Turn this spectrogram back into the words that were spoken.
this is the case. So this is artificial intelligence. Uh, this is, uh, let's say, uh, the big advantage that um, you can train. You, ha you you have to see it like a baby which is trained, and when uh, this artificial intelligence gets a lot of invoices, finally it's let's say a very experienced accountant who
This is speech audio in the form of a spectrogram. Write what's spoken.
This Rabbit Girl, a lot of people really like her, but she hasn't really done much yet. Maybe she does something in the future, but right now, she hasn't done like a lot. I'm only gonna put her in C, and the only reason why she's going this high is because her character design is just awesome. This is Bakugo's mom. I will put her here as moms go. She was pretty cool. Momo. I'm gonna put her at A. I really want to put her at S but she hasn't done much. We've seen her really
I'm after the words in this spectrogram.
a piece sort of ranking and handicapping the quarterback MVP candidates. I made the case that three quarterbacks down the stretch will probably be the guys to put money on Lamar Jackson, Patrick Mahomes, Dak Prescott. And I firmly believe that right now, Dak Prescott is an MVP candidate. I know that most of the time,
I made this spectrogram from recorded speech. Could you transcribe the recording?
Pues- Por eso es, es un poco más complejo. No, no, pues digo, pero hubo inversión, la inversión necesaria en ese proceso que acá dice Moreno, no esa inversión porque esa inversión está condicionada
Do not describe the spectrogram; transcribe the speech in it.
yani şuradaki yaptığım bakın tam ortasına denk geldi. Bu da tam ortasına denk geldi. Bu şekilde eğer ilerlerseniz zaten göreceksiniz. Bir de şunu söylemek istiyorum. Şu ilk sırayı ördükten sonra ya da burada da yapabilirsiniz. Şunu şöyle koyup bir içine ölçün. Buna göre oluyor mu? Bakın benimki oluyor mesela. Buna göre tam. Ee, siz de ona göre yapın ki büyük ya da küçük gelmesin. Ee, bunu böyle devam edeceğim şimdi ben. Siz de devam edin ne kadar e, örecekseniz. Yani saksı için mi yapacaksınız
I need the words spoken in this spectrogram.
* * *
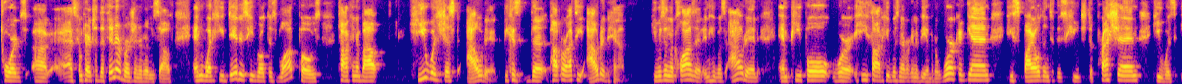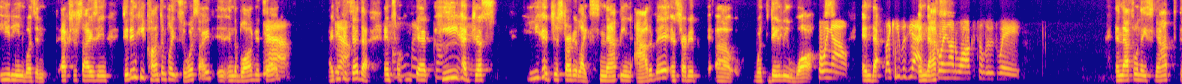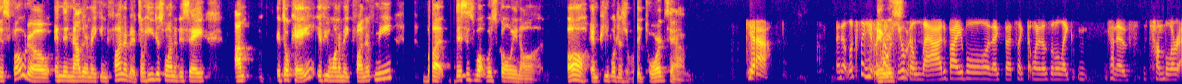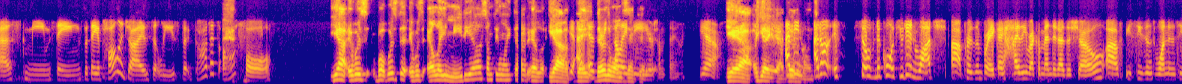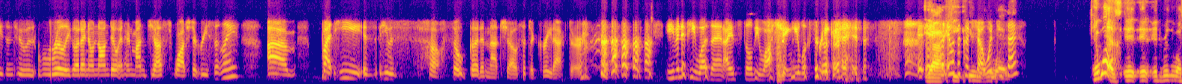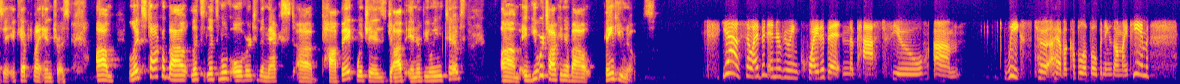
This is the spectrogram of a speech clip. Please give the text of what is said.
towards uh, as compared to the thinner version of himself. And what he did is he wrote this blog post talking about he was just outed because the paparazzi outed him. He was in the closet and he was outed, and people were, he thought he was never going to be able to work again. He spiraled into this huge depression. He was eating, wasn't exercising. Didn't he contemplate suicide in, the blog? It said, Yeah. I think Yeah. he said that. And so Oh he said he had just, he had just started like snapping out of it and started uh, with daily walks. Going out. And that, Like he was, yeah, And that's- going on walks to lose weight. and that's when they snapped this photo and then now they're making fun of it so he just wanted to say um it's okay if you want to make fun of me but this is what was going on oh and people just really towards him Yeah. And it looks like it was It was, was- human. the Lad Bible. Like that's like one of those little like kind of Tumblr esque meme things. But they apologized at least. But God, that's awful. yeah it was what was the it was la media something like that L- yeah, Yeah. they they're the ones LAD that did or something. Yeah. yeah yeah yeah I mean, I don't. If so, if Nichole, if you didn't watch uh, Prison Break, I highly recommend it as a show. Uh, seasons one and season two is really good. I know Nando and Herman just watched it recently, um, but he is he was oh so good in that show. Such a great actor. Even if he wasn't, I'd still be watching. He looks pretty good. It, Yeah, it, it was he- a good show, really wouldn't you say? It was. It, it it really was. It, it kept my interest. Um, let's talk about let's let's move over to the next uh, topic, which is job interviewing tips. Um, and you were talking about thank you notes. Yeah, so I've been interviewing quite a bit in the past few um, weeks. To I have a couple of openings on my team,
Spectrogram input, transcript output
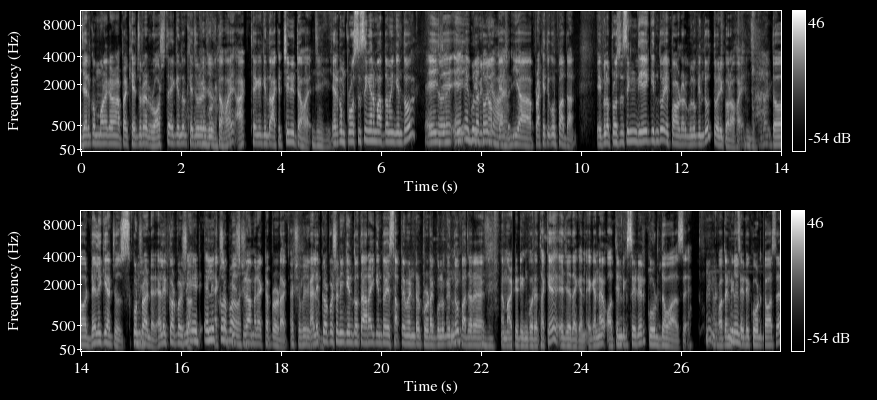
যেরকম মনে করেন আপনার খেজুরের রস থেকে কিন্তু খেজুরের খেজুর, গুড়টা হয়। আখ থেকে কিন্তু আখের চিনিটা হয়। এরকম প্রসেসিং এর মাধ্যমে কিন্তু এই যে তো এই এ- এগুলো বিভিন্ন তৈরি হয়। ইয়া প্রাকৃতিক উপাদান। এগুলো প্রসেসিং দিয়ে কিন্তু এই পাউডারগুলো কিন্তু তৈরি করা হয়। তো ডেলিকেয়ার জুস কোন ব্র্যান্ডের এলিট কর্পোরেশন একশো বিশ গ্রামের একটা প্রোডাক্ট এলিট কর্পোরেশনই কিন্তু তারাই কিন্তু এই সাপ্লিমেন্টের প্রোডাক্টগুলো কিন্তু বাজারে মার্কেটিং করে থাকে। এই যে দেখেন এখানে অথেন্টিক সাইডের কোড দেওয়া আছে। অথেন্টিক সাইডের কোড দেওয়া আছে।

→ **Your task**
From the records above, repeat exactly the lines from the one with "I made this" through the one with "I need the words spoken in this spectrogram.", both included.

→ **Output of the task**
I made this spectrogram from recorded speech. Could you transcribe the recording?
Pues- Por eso es, es un poco más complejo. No, no, pues digo, pero hubo inversión, la inversión necesaria en ese proceso que acá dice Moreno, no esa inversión porque esa inversión está condicionada
Do not describe the spectrogram; transcribe the speech in it.
yani şuradaki yaptığım bakın tam ortasına denk geldi. Bu da tam ortasına denk geldi. Bu şekilde eğer ilerlerseniz zaten göreceksiniz. Bir de şunu söylemek istiyorum. Şu ilk sırayı ördükten sonra ya da burada da yapabilirsiniz. Şunu şöyle koyup bir içine ölçün. Buna göre oluyor mu? Bakın benimki oluyor mesela. Buna göre tam. Ee, siz de ona göre yapın ki büyük ya da küçük gelmesin. Ee, bunu böyle devam edeceğim şimdi ben. Siz de devam edin ne kadar e, örecekseniz. Yani saksı için mi yapacaksınız
I need the words spoken in this spectrogram.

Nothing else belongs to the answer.